James Kudelka's Dora-nominated Against Nature returns to The Citadel

James Kudelka’s Against Nature is remounted May 22-25 2019 and May 29-June 1 2019 at The Citadel in Toronto. (Below is EvidanceRadio's review of the 2016 premiere of the show.)

For ticket infomation go to http://citadelcie.com/against-nature-2019/


Against Nature

Original Cast-- Performers: Alexander Dobson, Laurence Lemieux and Geoffrey Sirett (replaced in the remount by Korin Thomas-Smith)

May 22-25 and May 29-June 1, 2019

Ross Centre for Dance, The Citadel, Toronto


Reviewed by Ted Fox


The Coleman Lemieux & Compagnie music-dance-opera theatre production of Against Nature (A rebours) is based on French writer Joris-Karl Huysmans' novel of the same name, written in 1884. It explores the life of eccentric Jean des des Esceintes (referred to in this work as The Master) who abhors the nineteenth century and leaves his life of Parisian decadence to retreat into the isolation of his country house in Fontenay.


He lives with two servants (dancer Laurence Lemieux and Baritone Geoffrey Sirett). They interact with their master (Bass-Baritone Alexander Dobson), commenting like a Greek chorus on his decadent past, his deteriorating health and his current actions and state of mind.


They morph from being servants from time to time, moving the few props when necessary and interpreting other characters.
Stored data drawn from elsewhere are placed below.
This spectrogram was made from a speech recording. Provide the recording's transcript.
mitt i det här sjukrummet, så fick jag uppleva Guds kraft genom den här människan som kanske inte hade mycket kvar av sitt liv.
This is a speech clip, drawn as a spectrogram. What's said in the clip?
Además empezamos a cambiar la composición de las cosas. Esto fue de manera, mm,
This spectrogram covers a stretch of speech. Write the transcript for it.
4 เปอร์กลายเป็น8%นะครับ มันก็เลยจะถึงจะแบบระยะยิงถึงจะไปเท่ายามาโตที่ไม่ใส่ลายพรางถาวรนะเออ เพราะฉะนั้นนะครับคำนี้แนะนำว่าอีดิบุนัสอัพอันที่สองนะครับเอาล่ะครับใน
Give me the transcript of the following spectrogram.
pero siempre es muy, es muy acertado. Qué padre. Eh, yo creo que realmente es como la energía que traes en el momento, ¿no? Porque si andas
Lemieux has a striking moment when she morphs into a tortoise onto whose shell the master has set gemstones, their heaviness causing its death. In another sequence, she incarnates Salome and does the famous veil dance. She and Geoffrey Sirett at one point dance in a pushing, pulling, twirling duet, in which they waltz like mechanical dolls, then exhausted, lie side by side, splayed out like marionnettes with no Master operating their strings.


Director and choreographer James Kudelka uses his dance background to bring out subtle nuances in Dobson's singing of Alex Poch-Goldin's libretto and his own movement vocabulary. Dobson articulates, pauses, and elongates vowels. His body language is triggered by his conjuring up of past memories, and the effects of the Jesuit educuation, sufferings and sexual decadence embedded in his body. It's marvellous to see the many shades of emotions, varying from humorous to dark, crossing over his face. How he sniffs a vial of perfume or registers his bliss as he holds a favorite book is just magical. His interpretation is also influenced by the striking claustrophobic set design and the lighting that conveys a feeling of melancholia.
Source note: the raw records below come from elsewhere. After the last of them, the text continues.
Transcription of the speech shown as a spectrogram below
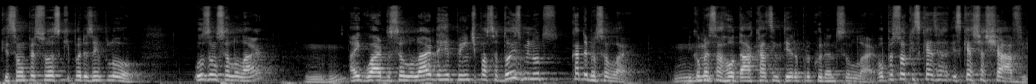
Que são pessoas que, por exemplo, usam o celular, Uhum. aí guarda o celular, de repente passa dois minutos, cadê meu celular? Uhum. E começa a rodar a casa inteira procurando o celular. Ou pessoa que esquece, esquece a chave.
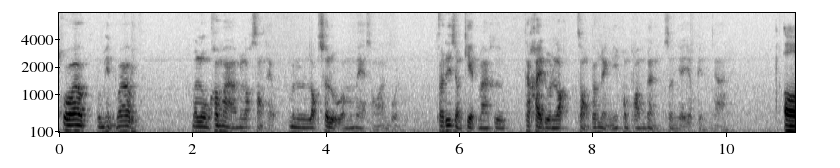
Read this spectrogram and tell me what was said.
เพราะว่าผมเห็นว่า มันลงเข้ามามันล็อกสองแถว มันล็อกฉลุกับแม่สองอันบน เท่าที่สังเกตมาคือ ถ้าใครโดนล็อกสองตำแหน่งนี้พร้อม ๆ กัน ส่วนใหญ่จะเปลี่ยนงาน อ๋อ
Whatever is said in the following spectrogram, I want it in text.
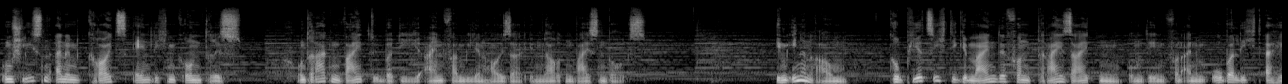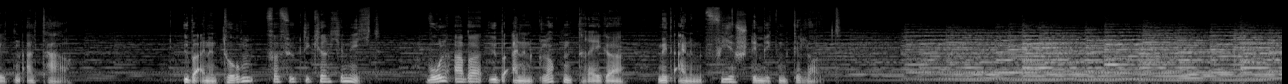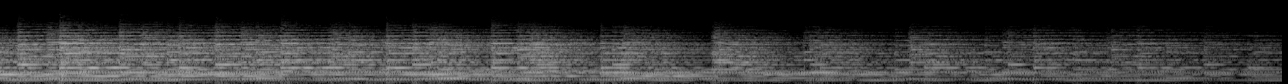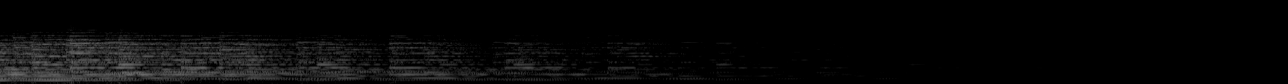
umschließen einen kreuzähnlichen Grundriss und ragen weit über die Einfamilienhäuser im Norden Weißenburgs. Im Innenraum gruppiert sich die Gemeinde von drei Seiten um den von einem Oberlicht erhellten Altar. Über einen Turm verfügt die Kirche nicht, wohl aber über einen Glockenträger mit einem vierstimmigen Geläut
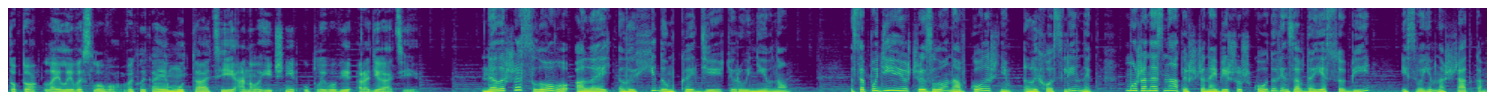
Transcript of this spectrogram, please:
Тобто лайливе слово викликає мутації, аналогічні upливові радіації. Не лише слово, але й лихі думки діють руйнівно. Заподіюючи зло навколишнім, лихослівник може не знати, що найбільшу шкоду він завдає собі і своїм нащадкам.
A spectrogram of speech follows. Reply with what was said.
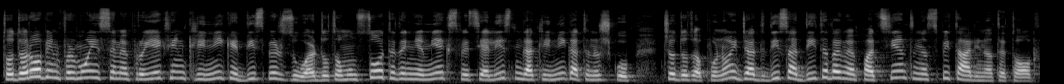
Todorov informoi se me projektin Klinikë e Disperzuar do të mundësohet edhe një mjek specialist nga klinikat në Shkup, që do të punojë gjatë disa ditëve me pacientë në spitalin në Tetovë.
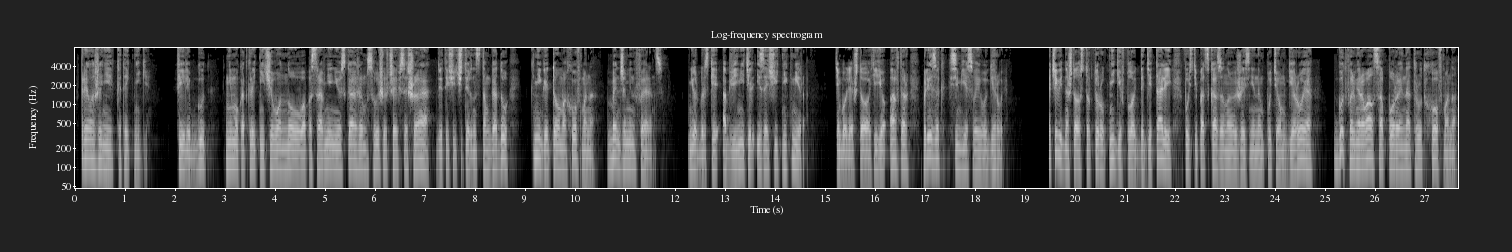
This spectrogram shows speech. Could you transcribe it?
в приложении к этой книге. Филипп Гуд не мог открыть ничего нового по сравнению, скажем, с вышедшей в США в 2014 году книгой Тома Хоффмана «Бенджамин Ференс. Нюрнбергский обвинитель и защитник мира», Тем более, что ее автор близок к семье своего героя. Очевидно, что структуру книги вплоть до деталей, пусть и подсказанную жизненным путем героя, Гуд формировал с опорой на труд Хоффмана,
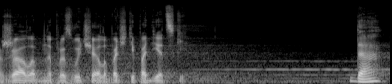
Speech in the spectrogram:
Жалобно прозвучало почти по-детски. «Да».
At the back of the stage is a large portrait of The Master, enclosed within a framed screen, with projection design by Jeremy Mimnagh. As we enter, this portrait looms, one eye lit in an observing stare. Gradually, the image on the screen transforms into birds, a leafless tree, art objects, flowers, his library-- until all becomes more and more abstract and ends with a stark figure, "his face is like clay, lips bloated and dry." We last see The Master on the verge of going back to civilization, where he muses:


"The nobility is dead
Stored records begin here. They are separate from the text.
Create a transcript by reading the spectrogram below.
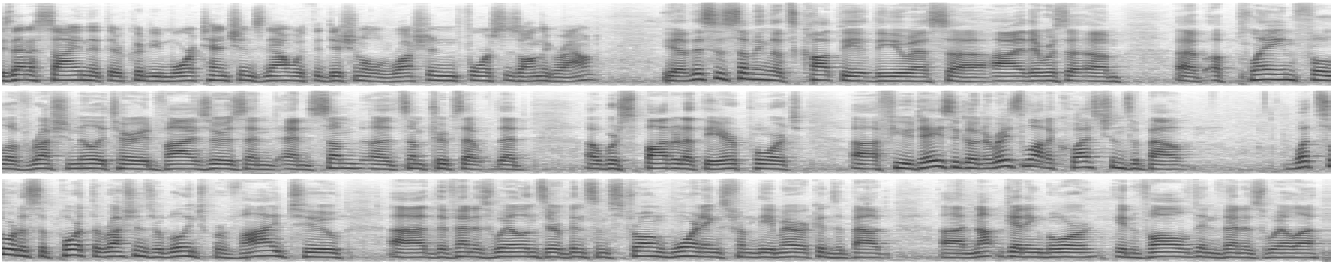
is that a sign that there could be more tensions now with additional Russian forces on the ground? Yeah, this is something that's caught the, the U.S. Uh, eye. There was a, um, a, a plane full of Russian military advisors and, and some, uh, some troops that, that uh, were spotted at the airport uh, a few days ago. And it raised a lot of questions about what sort of support the Russians are willing to provide to uh, the Venezuelans. There have been some strong warnings from the Americans about uh, not getting more involved in Venezuela.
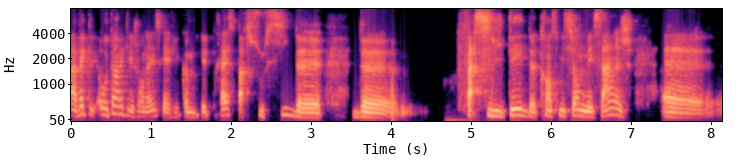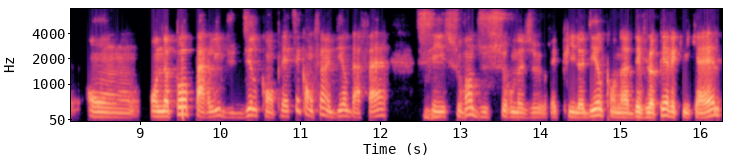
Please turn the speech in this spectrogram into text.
avec, autant avec les journalistes qu'avec les comités de presse, par souci de, de facilité de transmission de messages, euh, on n'a pas parlé du deal complet. Tu sais, qu'on fait un deal d'affaires, c'est mhm. souvent du sur-mesure. Et puis le deal qu'on a développé avec Michael,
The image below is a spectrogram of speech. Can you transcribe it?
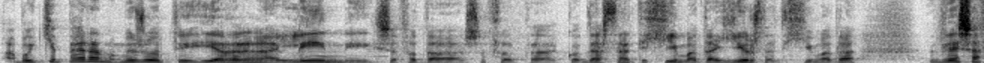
Από εκεί και πέρα νομίζω ότι η αδρεναλίνη σε αυτά τα, σε αυτά τα κοντά στα ατυχήματα, γύρω στα ατυχήματα, δεν σε,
Aristocracy is finished

Is there left one man who values

The meaning of a phrase,

The gesture in a painting,

The pattern of his days."


The live music features a trio of three muscians: Steven Philcox (piano), Parmela Attariwala (violin) and Carina Reeves (cello). Composer James Rolfe has used throughout a repetitious playful motif relevant to the resurgence of the Master's memories. For me, the score also has a music hall theme in it. All this while at the same time fully suggesting the mental stress and discomfort experienced by The Master, torn by living a life of isolation in which he is constantly assaulted by the past, and returning to a civiilization he detests


Dance, music, text and theatre were perfectly integrated, resulting in a beautiful hypnotic work, heightened by the intimacy of the performers with the audience within the small theatre in The Citadel.